WORK REQUIRED:
Look for the string "clip" in the listing below and copy every line in which it appears.

DATA EXTRACT:
══════

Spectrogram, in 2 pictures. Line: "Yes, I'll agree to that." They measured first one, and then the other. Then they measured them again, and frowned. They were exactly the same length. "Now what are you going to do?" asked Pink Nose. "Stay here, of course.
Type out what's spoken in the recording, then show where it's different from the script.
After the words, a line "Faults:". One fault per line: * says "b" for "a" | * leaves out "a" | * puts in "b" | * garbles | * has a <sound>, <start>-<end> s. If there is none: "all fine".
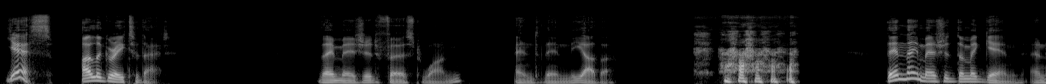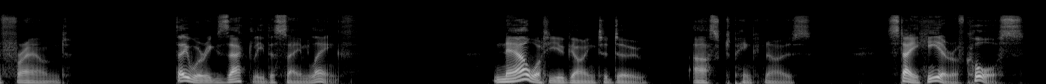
"Yes, I'll agree to that." They measured first one, and then the other. Then they measured them again, and frowned. They were exactly the same length. "Now what are you going to do?" asked Pink Nose. "Stay here, of course.
Faults:
* has a laugh, 6.9-8.0 s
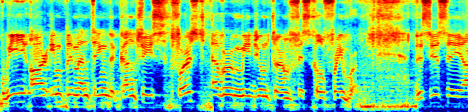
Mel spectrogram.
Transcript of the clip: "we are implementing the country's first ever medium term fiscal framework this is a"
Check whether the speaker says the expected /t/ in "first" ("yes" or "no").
yes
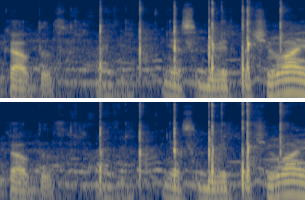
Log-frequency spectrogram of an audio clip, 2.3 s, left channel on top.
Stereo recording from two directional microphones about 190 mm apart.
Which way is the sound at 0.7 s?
45° right (ahead or behind).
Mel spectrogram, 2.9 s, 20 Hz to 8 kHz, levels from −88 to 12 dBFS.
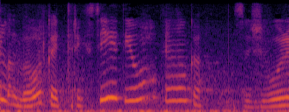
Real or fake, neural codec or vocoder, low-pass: fake; codec, 24 kHz, 0.9 kbps, WavTokenizer, medium speech release version 1; 7.2 kHz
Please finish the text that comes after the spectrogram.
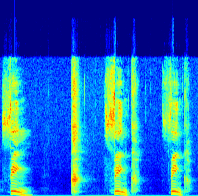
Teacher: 자는 혀끝을 깨무는 소리이고 무성음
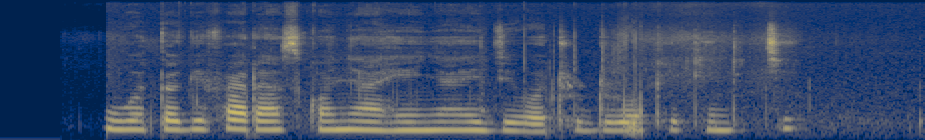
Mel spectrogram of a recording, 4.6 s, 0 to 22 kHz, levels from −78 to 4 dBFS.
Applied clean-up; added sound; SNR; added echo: none; none; none; none.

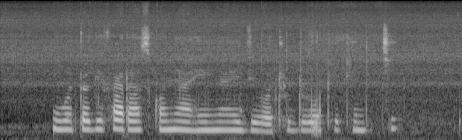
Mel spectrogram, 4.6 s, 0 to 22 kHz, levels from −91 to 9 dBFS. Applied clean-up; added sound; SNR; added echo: none; Sink (filling or washing); 10 dB; none.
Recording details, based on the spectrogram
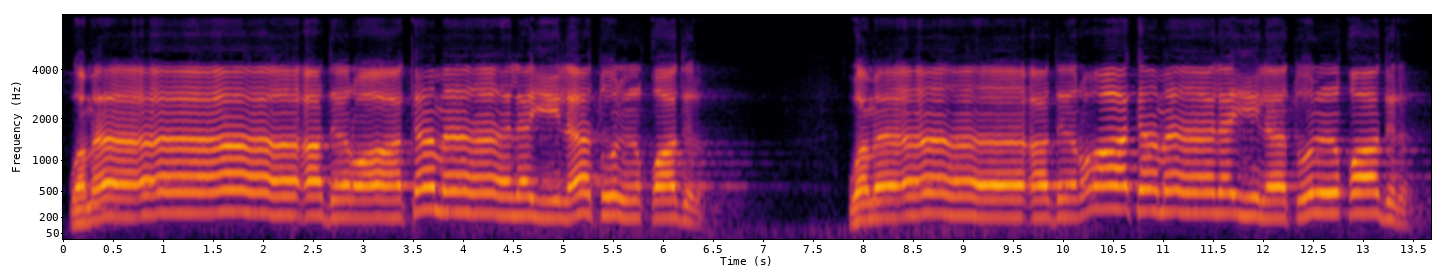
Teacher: یا میں یا لین ہوگا، بغیر کھینچے بغیر جھٹکا دیے نرمی سے معروف پڑھیں گے۔ · قاف کو موٹا پڑھیں گے، دال میں قلقلہ ہوگا، را کو حالت وقت میں ساکن کر دیں گے۔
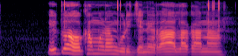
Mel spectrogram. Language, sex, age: Venda, male, 20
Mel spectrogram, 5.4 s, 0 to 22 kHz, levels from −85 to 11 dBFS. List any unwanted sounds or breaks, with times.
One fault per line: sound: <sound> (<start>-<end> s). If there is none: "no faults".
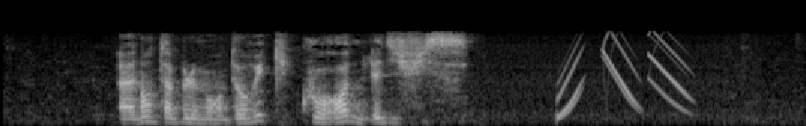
sound: chirp (3.7-4.7 s)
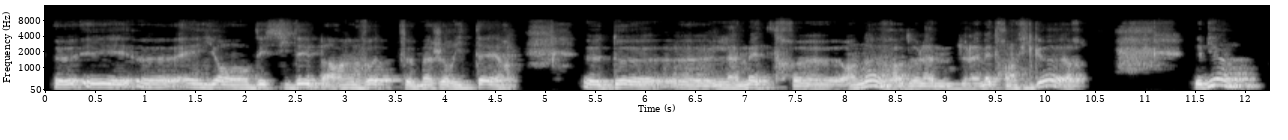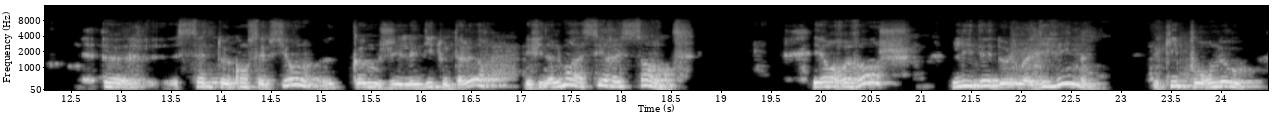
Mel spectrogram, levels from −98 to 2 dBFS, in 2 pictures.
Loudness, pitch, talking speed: -16 LUFS, 165 Hz, 120 wpm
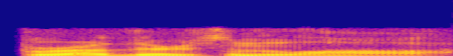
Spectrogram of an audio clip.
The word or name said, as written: brothers-in-law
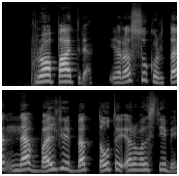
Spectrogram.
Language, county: Lithuanian, Kaunas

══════

EXPECTED ANSWER:
Transcript of the clip: "we are implementing the country's first ever medium term fiscal framework this is a"
Log-frequency spectrogram of an audio clip, 2.3 s, left channel on top.
Spectrogram of an audio clip.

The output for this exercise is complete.